At times it seemed the authors resort to platitudes and Christian-isms, bumper-sticker theology. However, it became clear as the book goes on that the memorability of the phrases was clearly chosen to make this potentially unpalatable ideal more memorable and less easily dismissed out of hand.

I highly recommend thisĀ  book for anyone seeking to have a clearer picture of what is expected of us as Christians.

Max Lucado’s Fearless

Max Lucado's Fearless
Max Lucado's Fearless
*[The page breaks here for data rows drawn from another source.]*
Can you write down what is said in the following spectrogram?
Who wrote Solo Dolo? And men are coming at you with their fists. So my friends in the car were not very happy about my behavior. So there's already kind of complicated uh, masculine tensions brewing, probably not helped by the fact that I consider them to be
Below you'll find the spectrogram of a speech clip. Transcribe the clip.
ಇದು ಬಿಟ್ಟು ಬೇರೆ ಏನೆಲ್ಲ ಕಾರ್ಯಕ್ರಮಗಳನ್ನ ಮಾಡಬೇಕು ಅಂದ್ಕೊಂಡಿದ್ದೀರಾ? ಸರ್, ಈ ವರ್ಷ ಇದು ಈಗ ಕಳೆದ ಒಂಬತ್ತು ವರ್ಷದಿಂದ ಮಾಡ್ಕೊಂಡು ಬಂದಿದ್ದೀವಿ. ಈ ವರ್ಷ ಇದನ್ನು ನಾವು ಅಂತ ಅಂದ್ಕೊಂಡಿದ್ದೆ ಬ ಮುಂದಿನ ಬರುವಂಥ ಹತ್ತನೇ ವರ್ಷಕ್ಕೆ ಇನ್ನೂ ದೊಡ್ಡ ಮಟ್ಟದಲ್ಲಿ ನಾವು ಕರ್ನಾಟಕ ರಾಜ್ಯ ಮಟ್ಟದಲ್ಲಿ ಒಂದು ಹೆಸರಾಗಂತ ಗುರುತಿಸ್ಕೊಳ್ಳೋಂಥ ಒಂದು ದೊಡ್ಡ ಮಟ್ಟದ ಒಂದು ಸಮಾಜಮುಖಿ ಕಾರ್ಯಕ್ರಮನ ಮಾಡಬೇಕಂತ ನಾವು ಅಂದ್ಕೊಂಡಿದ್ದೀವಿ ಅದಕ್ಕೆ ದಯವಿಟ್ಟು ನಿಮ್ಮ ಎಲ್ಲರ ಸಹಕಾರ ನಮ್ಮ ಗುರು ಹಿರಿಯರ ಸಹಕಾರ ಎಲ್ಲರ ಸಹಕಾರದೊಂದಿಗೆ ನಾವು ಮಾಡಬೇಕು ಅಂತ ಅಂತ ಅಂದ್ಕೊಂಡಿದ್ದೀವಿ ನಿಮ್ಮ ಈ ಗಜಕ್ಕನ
I watched the Jet Li movie Fearless twice in the theatre, and again recently with my wife. The film follows the true story of a martial arts master Huo Yan Jia, who through many twists and turns, ends up fighting for the respect of the world. At a time when China was considered a backwards nation inhabited by backwards people in need of managing and exploitation by foreign powers in the early 20th century, Huo Yan Jia stood up to the foreigners, not to defeat them, but to show them the citizens of China were real people deserving of respect.
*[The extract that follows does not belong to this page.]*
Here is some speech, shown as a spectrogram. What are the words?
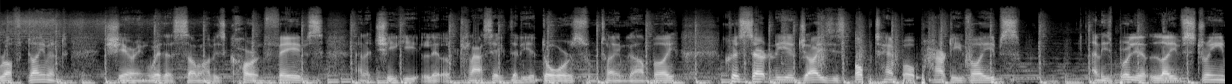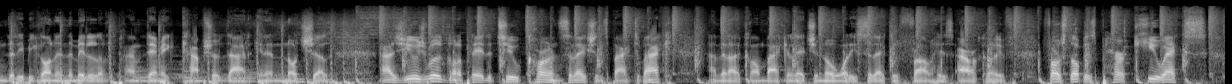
Rough Diamond sharing with us some of his current faves and a cheeky little classic that he adores from time gone by. Chris certainly enjoys his up tempo party vibes and his brilliant live stream that he begun in the middle of the pandemic captured that in a nutshell. As usual, going to play the two current selections back to back, and then I'll come back and let you know what he selected from his archive. First up is Per QX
To take on the might of foreign opinion peacefully required a singularly fearless individual, and the movie shows how Huo Yan Jia became the man for this task.

There is no appreciation of God in the movie, as it follows the spirit of Jet Li’s Buddhism and mysticism. So we know that Huo Yan Jia, in the film, is really only calling on his own strength and ability to stand strong.
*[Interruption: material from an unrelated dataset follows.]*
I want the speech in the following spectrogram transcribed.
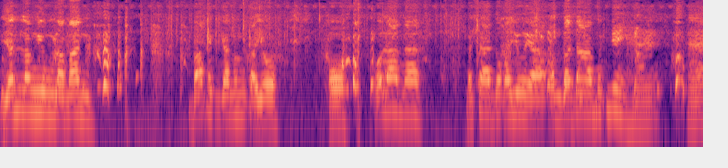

If this is what one man alone can do, what about someone who rests on the one true God?

Truth be told, I’m not interested right now in facing down the entirety of world opinion against America. I’m more interested in getting through today.

I’ve been unemployed for 7 weeks now. We’ve not hurt for provision. We are able to pay our bills on time so far. But I’m a man who needs to provide for his family, and I have looked into the murky future and seen little to calm me.

Max Lucado has addressed the fears we all face, or perhaps all the fears we face, in his newest book Fearless. From the fear of not mattering to the fear of death. Fear of the unknown and fear of God getting out of our box. Max takes Christ’s frequent “fear not” and applies it to our fears. Christ’s terror while in the Garden, the disciples fear on the sea of Galilee, the fear of the disciples after Jesus was crucified.

Fear hampers and halters us, it ties knots around our knees and blindfolds over our eyes. Christ knew that effective Christians could not be fearful Christians, and so he frequently, repeatedly and seriously addressed fears of all kinds.

I’ve not been Max Lucado’s biggest fan. He writes at a low level in order to accessible to the vast majority of readers and that concession seems to me to water down his message.

However, in Fearless, there is sufficient meat and content of significance and I found myself digging deeper, considering the bible verses he was using, the quotes he was applying, the anecdotes he was relaying. The book seems small for all it contains.

I highly recommend this book to anyone, whether they fear or not. There are dragons in our world and there will always be one bigger than the last to face and surmount. Having the courage to see clearly and address the dragon with the strength of the Lord is imperative to victory in this life.